• **THE TASK**
Starting from the line containing "Read the spectrogram", write out the rest of the entries exactly, through the final line, including nothing else.

***** INPUT DATA *****

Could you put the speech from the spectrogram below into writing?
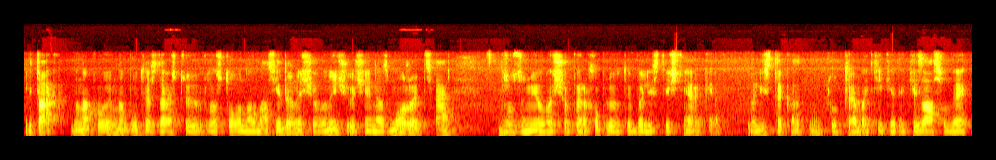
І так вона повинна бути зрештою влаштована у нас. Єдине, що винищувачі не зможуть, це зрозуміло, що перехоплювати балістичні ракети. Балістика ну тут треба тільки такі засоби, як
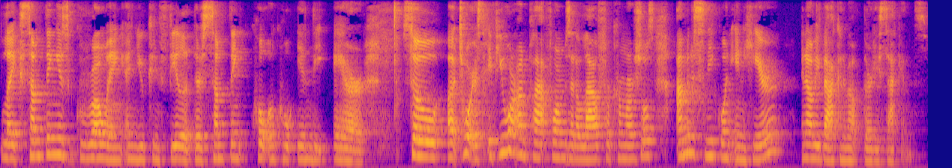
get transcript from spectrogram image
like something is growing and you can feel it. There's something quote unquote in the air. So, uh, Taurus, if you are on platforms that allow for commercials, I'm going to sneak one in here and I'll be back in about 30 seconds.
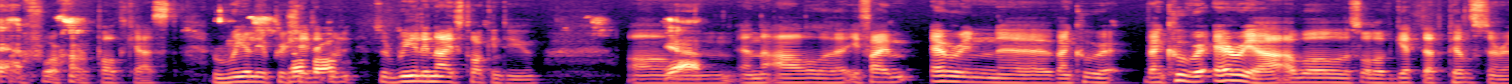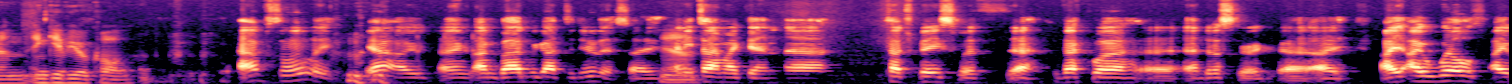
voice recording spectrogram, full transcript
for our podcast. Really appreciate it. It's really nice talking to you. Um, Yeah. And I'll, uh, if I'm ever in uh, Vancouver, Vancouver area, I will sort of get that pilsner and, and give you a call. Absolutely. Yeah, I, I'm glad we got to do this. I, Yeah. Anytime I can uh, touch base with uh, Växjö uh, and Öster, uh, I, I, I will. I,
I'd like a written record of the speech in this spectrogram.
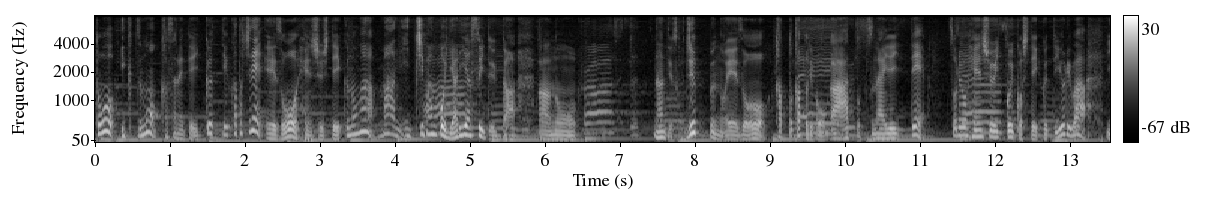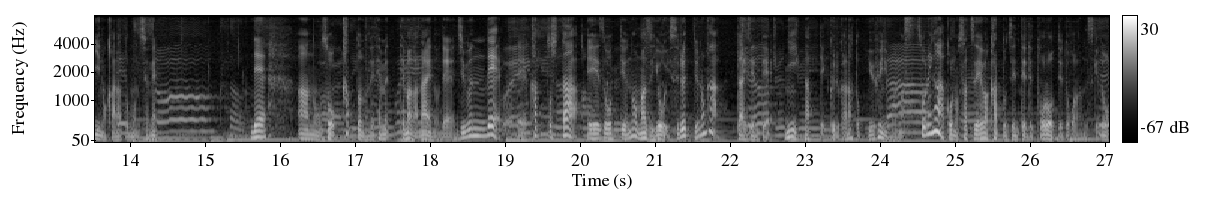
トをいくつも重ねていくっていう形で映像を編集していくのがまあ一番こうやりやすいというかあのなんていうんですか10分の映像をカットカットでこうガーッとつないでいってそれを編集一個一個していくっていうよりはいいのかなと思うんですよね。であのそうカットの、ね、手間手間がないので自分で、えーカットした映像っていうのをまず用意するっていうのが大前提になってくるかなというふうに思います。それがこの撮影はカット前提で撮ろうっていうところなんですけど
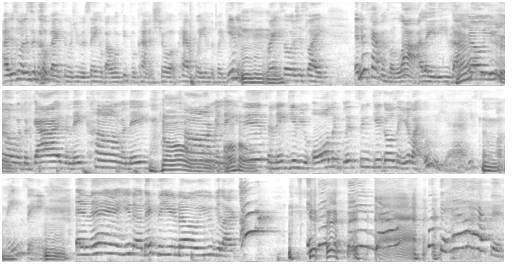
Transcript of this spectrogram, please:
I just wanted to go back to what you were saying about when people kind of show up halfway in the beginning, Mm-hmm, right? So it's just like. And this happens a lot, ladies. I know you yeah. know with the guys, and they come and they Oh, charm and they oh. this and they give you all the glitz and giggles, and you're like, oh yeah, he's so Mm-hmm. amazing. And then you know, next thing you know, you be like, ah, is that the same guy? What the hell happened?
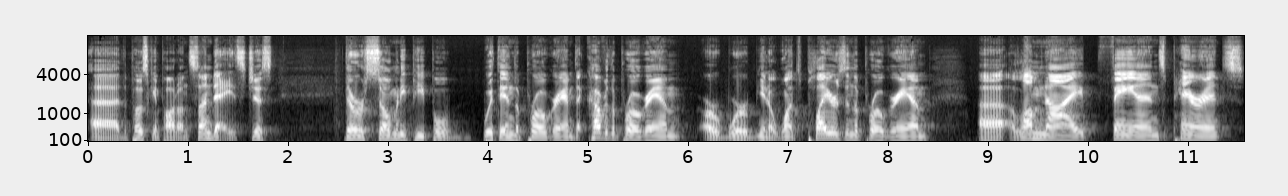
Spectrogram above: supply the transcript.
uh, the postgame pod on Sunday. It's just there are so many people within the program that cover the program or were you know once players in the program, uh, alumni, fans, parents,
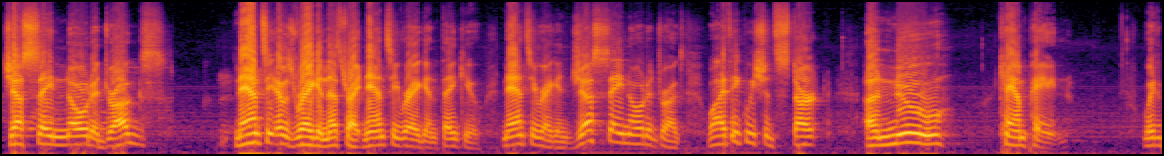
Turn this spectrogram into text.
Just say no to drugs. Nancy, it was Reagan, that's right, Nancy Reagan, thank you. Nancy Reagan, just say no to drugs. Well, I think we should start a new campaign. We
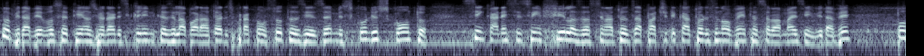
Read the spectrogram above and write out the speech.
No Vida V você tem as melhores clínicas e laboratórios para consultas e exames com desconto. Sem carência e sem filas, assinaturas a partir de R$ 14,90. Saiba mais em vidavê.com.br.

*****

• **TASK SOLUTION**
Read the spectrogram above and write out the speech.
No Vida V você tem as melhores clínicas e laboratórios para consultas e exames com desconto. Sem carência e sem filas, assinaturas a partir de R$ 14,90. Saiba mais em vidavê.com.br.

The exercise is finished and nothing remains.